Zarina Bahadur

How Can Parents and Teachers Manage School Tantrums Effectively?

Tantrums can be overwhelming and overstimulating for both the child experiencing the big emotions and everyone else within earshot of the tantrum. What are the best methods for handling tantrums? Some fellow parents, teachers, and child experts shared some tips on managing tantrums at or about school. Keep reading to find out how they recommend you handle these outbursts.

Zarina Bahadur

Zarina Bahadur

CEO & Founder of .

Be Patient

One of the most important things is to stay calm. It’s like being the eye of the storm. When a kiddo is throwing a tantrum, they’re like a little boat in choppy waters. Your calmness is their anchor. Deep breaths and a calm voice can work wonders.

Then, there’s the power of distraction. It’s like a magician’s sleight of hand. Shift their focus to something interesting or fun. Sometimes, all it takes is a new activity or a change of scenery to flip the script.

Also, empathy goes a long way. Get down to their level, literally and figuratively. It’s like trying to see the world through their tiny goggles. Understanding why they’re upset can help you address the root of the tantrum.

And remember, consistency is your friend. Set clear, understandable boundaries and stick to them. It’s like building a fence – it gives kids a sense of security and predictability.

But the most important tip? Patience, patience, and more patience. Handling tantrums is like tending a garden. It takes time, care, and a whole lot of love. So, chin up, deep breath, and remember, this too shall pass.

Anatolii Ulitovskyi

Anatolii Ulitovskyi

Founder of .

Empathy and Structure

Managing school tantrums effectively requires a blend of empathy and structure. It’s about understanding the child’s perspective and providing clear boundaries.

By maintaining calmness, showing empathy, and setting clear, consistent rules, you can guide a child through difficult moments. This approach has not only helped in immediate situations but also taught long-term self-regulation skills.

Brett Cotter

Brett Cotter

Author / Stress Expert at .

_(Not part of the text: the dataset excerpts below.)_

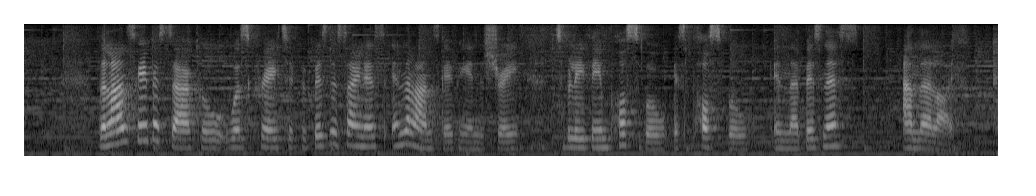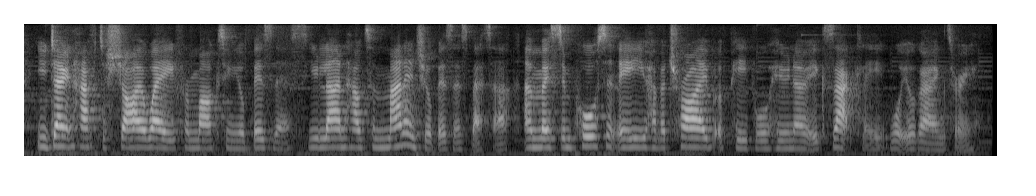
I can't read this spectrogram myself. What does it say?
The Landscaper Circle was created for business owners in the landscaping industry to believe the impossible is possible in their business and their life. You don't have to shy away from marketing your business. You learn how to manage your business better. And most importantly, you have a tribe of people who know exactly what you're going through.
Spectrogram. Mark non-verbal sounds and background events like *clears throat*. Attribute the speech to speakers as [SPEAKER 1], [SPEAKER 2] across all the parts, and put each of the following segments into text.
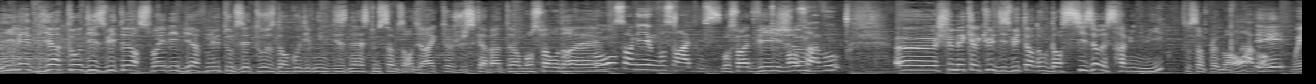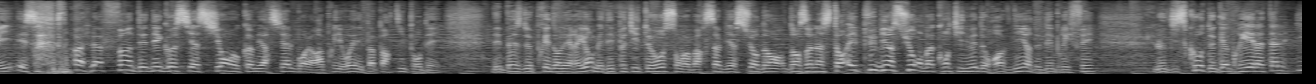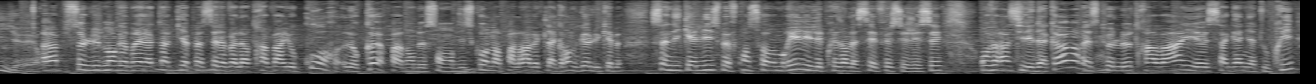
[SPEAKER 1] Il est bientôt 18h, soyez les bienvenus toutes et tous dans Good Evening Business. Nous sommes en direct jusqu'à 20h. Bonsoir Audrey.
[SPEAKER 2] Bonsoir Guillaume, bonsoir à tous.
[SPEAKER 1] Bonsoir Edwige.
[SPEAKER 2] Bonsoir à vous.
[SPEAKER 1] Euh, je fais mes calculs 18h, donc dans 6 h il sera minuit, tout simplement.
[SPEAKER 2] Ah bon
[SPEAKER 1] et oui, *laughs* et ça sera la fin des négociations commerciales. Bon, alors a priori, on n'est pas parti pour des, des baisses de prix dans les rayons, mais des petites hausses. On va voir ça bien sûr dans, dans un instant. Et puis bien sûr, on va continuer de revenir, de débriefer le discours de Gabriel Attal hier.
[SPEAKER 3] Absolument, Gabriel Attal qui a placé la valeur travail au, cours, au cœur pardon, de son discours. On en parlera avec la grande gueule du syndicalisme, François Ombril. Il est président de la CFE-CGC. On verra s'il est d'accord. Est-ce que le travail, euh, ça gagne à tout prix?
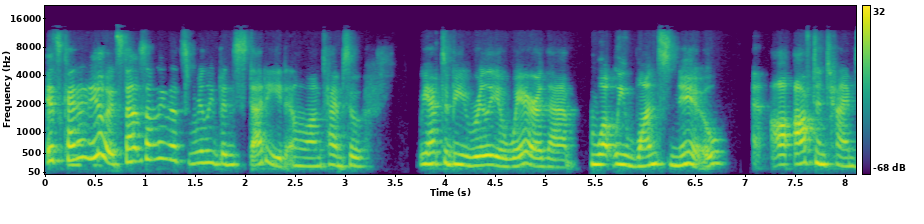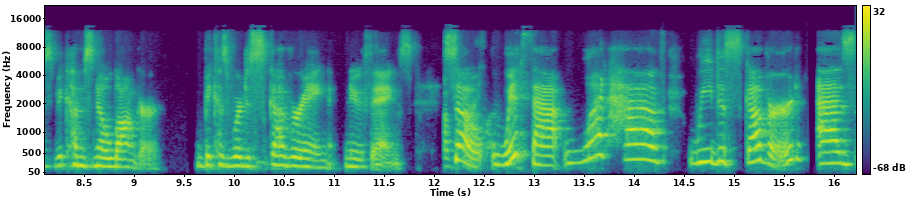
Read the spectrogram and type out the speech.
It's kind of new. It's not something that's really been studied in a long time. So we have to be really aware that what we once knew oftentimes becomes no longer because we're discovering new things. Of so, course. with that, what have we discovered as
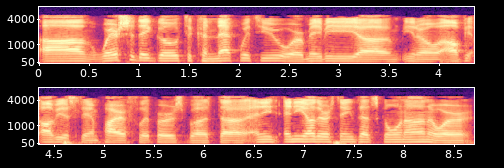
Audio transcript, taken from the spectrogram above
Um, where should they go to connect with you, or maybe uh, you know, ob- obviously Empire Flippers, but uh, any any other thing that's going on, or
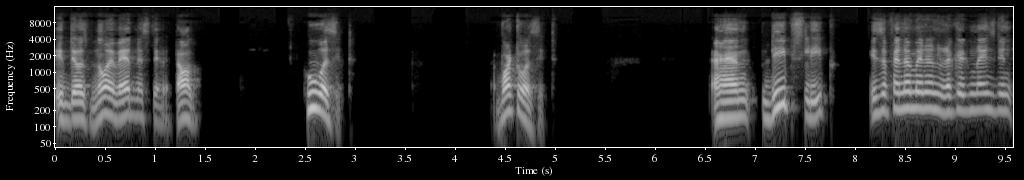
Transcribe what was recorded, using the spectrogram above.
if there was no awareness there at all, who was it? What was it? And deep sleep is a phenomenon recognized in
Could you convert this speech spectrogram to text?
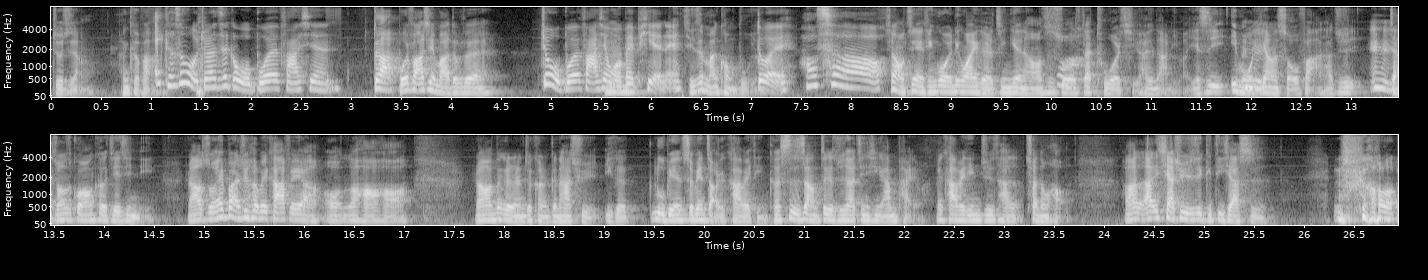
就这样，很可怕。哎，可是我觉得这个我不会发现。对啊，不会发现吧？对不对？就我不会发现我被骗哎、欸嗯，其实蛮恐怖的。对，好扯哦。像我之前也听过另外一个经验，好像是说在土耳其还是哪里嘛，也是一模一样的手法。嗯、他就是假装是观光客接近你，然后说：“哎、欸，不然去喝杯咖啡啊？”哦，那好好好啊。然后那个人就可能跟他去一个路边随便找一个咖啡厅，可事实上这个就是他精心安排嘛。那咖啡厅就是他串通好的，然后他一下去就是一个地下室。然后，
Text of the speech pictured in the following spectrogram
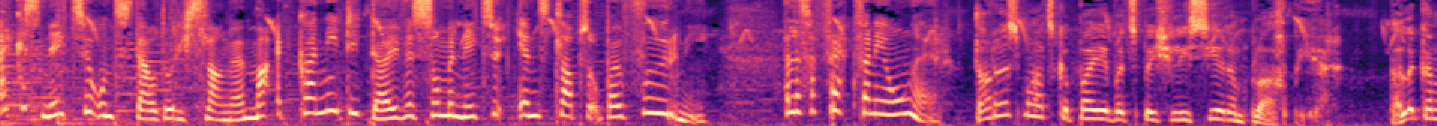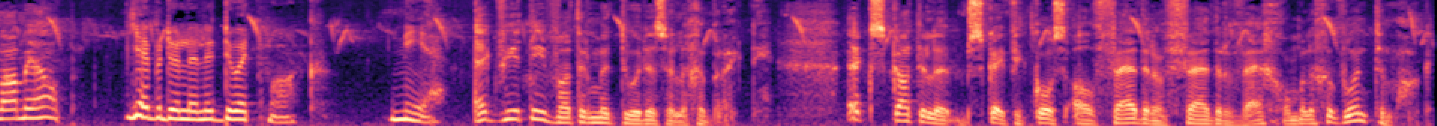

Help the Child Feel Heard

Make eye contact with the child and maintain body language and facial expressions of deep compassion and caring throughout the entire interaction.

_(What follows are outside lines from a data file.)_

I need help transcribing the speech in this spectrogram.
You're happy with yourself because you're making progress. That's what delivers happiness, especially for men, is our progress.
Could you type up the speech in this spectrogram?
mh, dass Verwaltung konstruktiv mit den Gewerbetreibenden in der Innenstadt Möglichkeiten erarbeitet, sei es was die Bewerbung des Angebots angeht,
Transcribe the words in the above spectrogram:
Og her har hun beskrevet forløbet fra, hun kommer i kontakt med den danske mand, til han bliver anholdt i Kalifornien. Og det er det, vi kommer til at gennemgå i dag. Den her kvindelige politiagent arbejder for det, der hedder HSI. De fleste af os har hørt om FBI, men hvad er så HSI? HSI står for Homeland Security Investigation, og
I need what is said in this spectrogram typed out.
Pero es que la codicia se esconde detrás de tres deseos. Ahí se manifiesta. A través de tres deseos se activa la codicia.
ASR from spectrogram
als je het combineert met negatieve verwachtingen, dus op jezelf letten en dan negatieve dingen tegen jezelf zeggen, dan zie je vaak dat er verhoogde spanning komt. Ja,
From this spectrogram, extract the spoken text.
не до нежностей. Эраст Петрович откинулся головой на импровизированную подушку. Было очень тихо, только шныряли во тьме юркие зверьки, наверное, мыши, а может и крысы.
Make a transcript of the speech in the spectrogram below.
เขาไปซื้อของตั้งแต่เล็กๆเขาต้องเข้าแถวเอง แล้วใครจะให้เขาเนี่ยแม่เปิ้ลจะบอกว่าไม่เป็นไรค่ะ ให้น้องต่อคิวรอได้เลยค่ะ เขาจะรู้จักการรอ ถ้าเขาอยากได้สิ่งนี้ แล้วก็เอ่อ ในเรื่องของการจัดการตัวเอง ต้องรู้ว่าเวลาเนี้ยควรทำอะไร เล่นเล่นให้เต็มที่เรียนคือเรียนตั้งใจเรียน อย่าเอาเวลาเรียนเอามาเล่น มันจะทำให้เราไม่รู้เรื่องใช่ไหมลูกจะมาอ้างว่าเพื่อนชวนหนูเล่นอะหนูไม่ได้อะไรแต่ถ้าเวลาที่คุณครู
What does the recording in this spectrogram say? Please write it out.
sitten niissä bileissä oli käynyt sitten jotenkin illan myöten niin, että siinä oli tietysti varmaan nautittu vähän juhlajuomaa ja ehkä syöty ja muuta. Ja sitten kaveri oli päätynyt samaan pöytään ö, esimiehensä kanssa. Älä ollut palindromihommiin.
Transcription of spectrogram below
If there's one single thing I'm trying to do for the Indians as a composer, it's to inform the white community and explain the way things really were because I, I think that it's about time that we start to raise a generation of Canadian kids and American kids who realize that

See the child’s pain and not their disobedience. Say, “Oh my gosh, I see you are so upset. I am right here for you.”

Create a safe space so the child feels safe enough to express what’s wrong and how they feel to you. If you are emoting any stress reactivity this will not work. Compassionately ask simple open ended questions such as; “How can I help you?” “What is it that you want right now?” “Is there anything in the world I can get you?

Say, “Okay,” and repeat what the child says they want. After the child feels seen, heard, and expresses their feelings usually the tantrum stops within 30-seconds. Then you guide them by saying, “Okay, we’re gonna work on that right away, now let’s take a moment to breathe and relax over here,” and guide them back to their proper seat. After class you can follow-up by asking the child if they would like to talk about anything at all.

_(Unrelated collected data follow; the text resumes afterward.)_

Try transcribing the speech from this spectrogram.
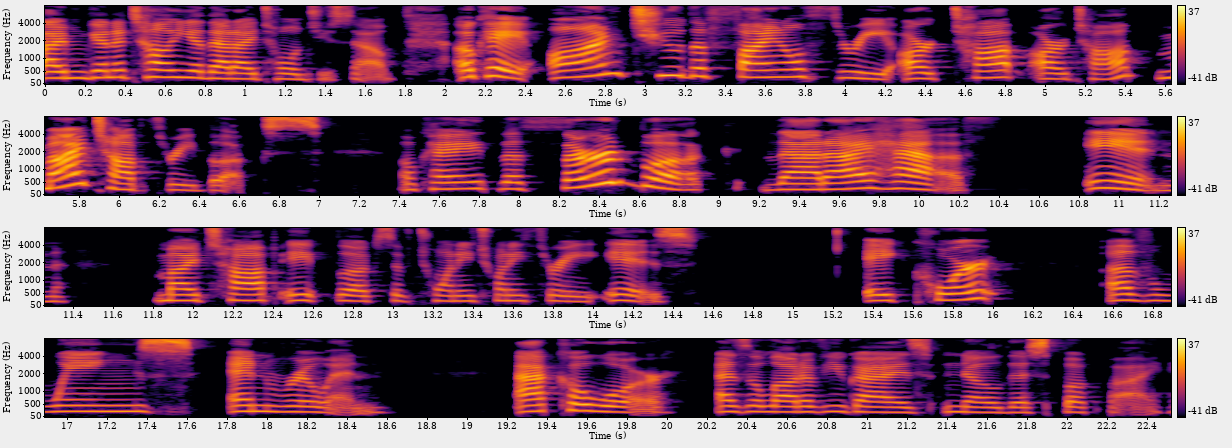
I'm going to tell you that I told you so. Okay, on to the final 3, our top our top, my top 3 books. Okay? The third book that I have in my top 8 books of 2023 is a Court of Wings and Ruin. ACOWAR, as a lot of you guys know this book by.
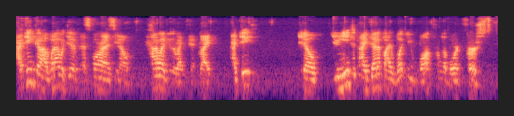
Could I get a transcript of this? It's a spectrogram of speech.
I think uh, what I would give as far as, you know, how do I do the right thing, right? I think, you know, you need to identify what you want from the board first,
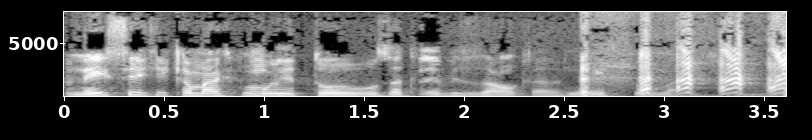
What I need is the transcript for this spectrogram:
Eu nem sei o que é mais que monitor, eu uso a televisão, cara. Nem sei mais.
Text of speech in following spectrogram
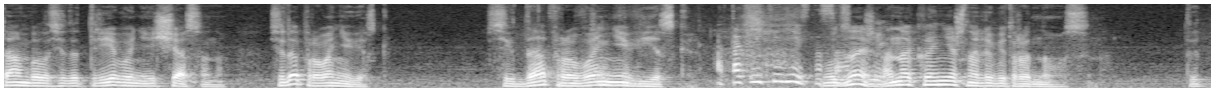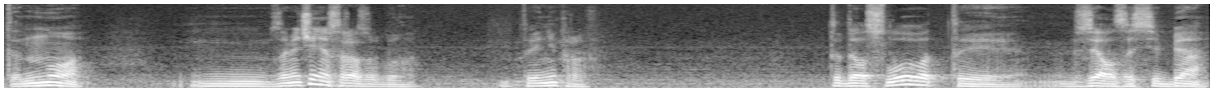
там было всегда требование, и сейчас оно. Всегда права невестка. Всегда права невестка. А так ведь и есть на Вот самом знаешь, деле. она, конечно, любит родного сына. Это, но замечание сразу было. Ты не прав. Ты дал слово, ты взял за себя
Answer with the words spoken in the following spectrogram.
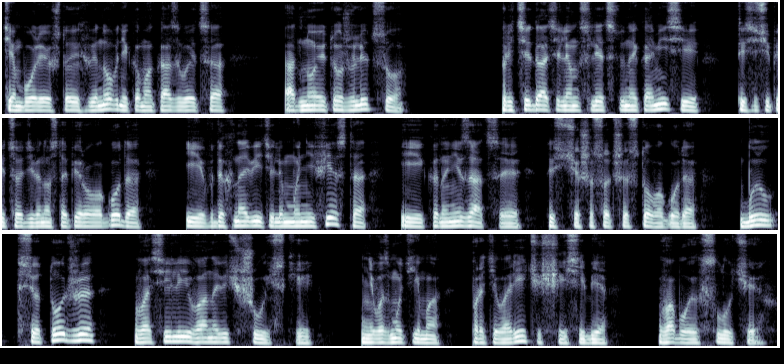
тем более что их виновником оказывается одно и то же лицо. Председателем Следственной комиссии 1591 года и вдохновителем манифеста и канонизации 1606 года был все тот же Василий Иванович Шуйский, невозмутимо противоречащий себе в обоих случаях.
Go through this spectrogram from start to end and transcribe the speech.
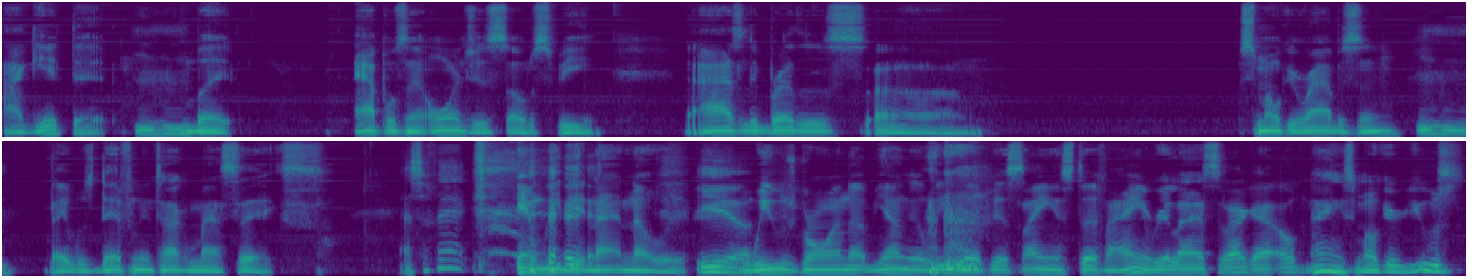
i get that Mhm. but apples and oranges so to speak the isley brothers um smokey robinson Mhm. they was definitely talking about sex That's a fact. and we did not know it yeah. we was growing up younger. We up here saying stuff. I ain't realized till I got oh dang, Smokey, you was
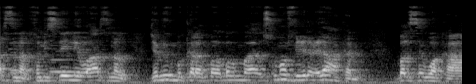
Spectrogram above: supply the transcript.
arsenal khamiis leyle waa arsenal. Jamlig ma kala ma iskuma ficil cidaha kan. Balse waa kaa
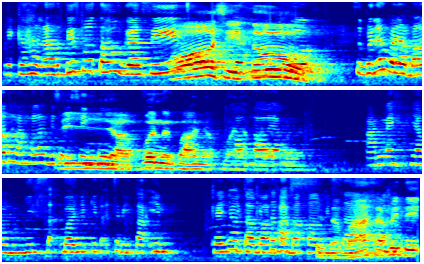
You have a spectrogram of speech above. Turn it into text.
Nikahan artis lo tahu gak sih? Oh situ sebenarnya banyak banget hal-hal yang bisa disinggung iya bener banyak banyak Hal-hal banyak, yang- banyak. aneh yang bisa banyak kita ceritain kayaknya Kita kita, kita bahas. bakal kita bisa bahas tapi di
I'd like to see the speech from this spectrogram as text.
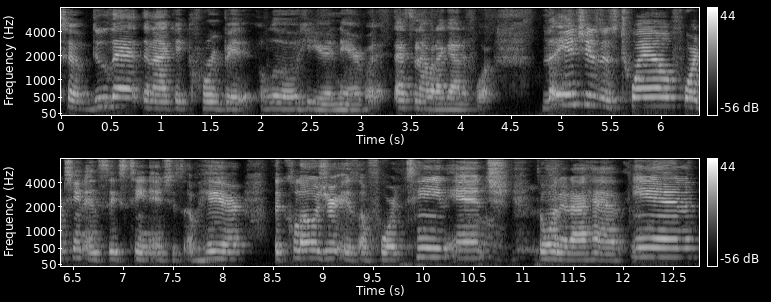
to do that, then I could crimp it a little here and there, but that's not what I got it for. The inches is 12, 14, and 16 inches of hair. The closure is a 14 inch, the one that I have in.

Leslie Randolph

Leslie Randolph

Chief Wisdom Officer at .

Model Calm and Gentleness

When a child is having a tantrum, it’s important to remember that they are feeling something that they don’t yet have the coping skills to handle. The tantrum is their way of expressing an emotion that probably feels bigger than them. The greatest gift we can give them at that moment is regulation and we (teachers and parents) can model it for them.

This begins with responding in a calm and gentle manner, so they can access calm and gentleness within themselves. We can model some deep breathing in the moments of heightened emotion or even say aloud, “I am going to take a deep breath before we talk. Can you take one with me?”

After a couple deep breaths, we can then ask what they are feeling and validate it. Validating the emotion is NOT the same as validating the tantrum, but we want them to feel seen and heard. Once we know how they are feeling, we can explore more effective ways to handle the emotion in the future.

Katheryn M. Bermann

Katheryn M. Bermann

Behavior Therapist.

Look for Patterns

For both parents and teachers, the biggest tip would be to look at what happens before the tantrum begins. Is the child being asked to do or not do something? Has the ambient noise level in the environment increased? If possible, ask the child for their opinion on what’s going on. Maybe they simply don’t understand what they’re expected to do or they need extra time to think it through.

A common thing that happens before a tantrum is a child getting told no. Imagine the last time you saw a parent give a treat to a crying child at a grocery store check-out line just to stop the child’s crying. The tantrum began once the child was told they couldn’t have or do something. To avoid this, maybe the parent could have a conversation with the child before they get to the checkout and explain that they can’t get a treat right now because of XYZ reasons.

The child could be reminded of this as many times as needed. If the child is very young, they might not know what to do with their anger and frustration when they hear no, and the only way they know how to express it is through physical actions like crying and shouting. That’s an opportunity to teach the child the skills they’re missing and reward them when they make positive changes.

This is a crowdsourced article. Contributors’ statements do not necessarily reflect the opinion of this website, other people, businesses, or other contributors.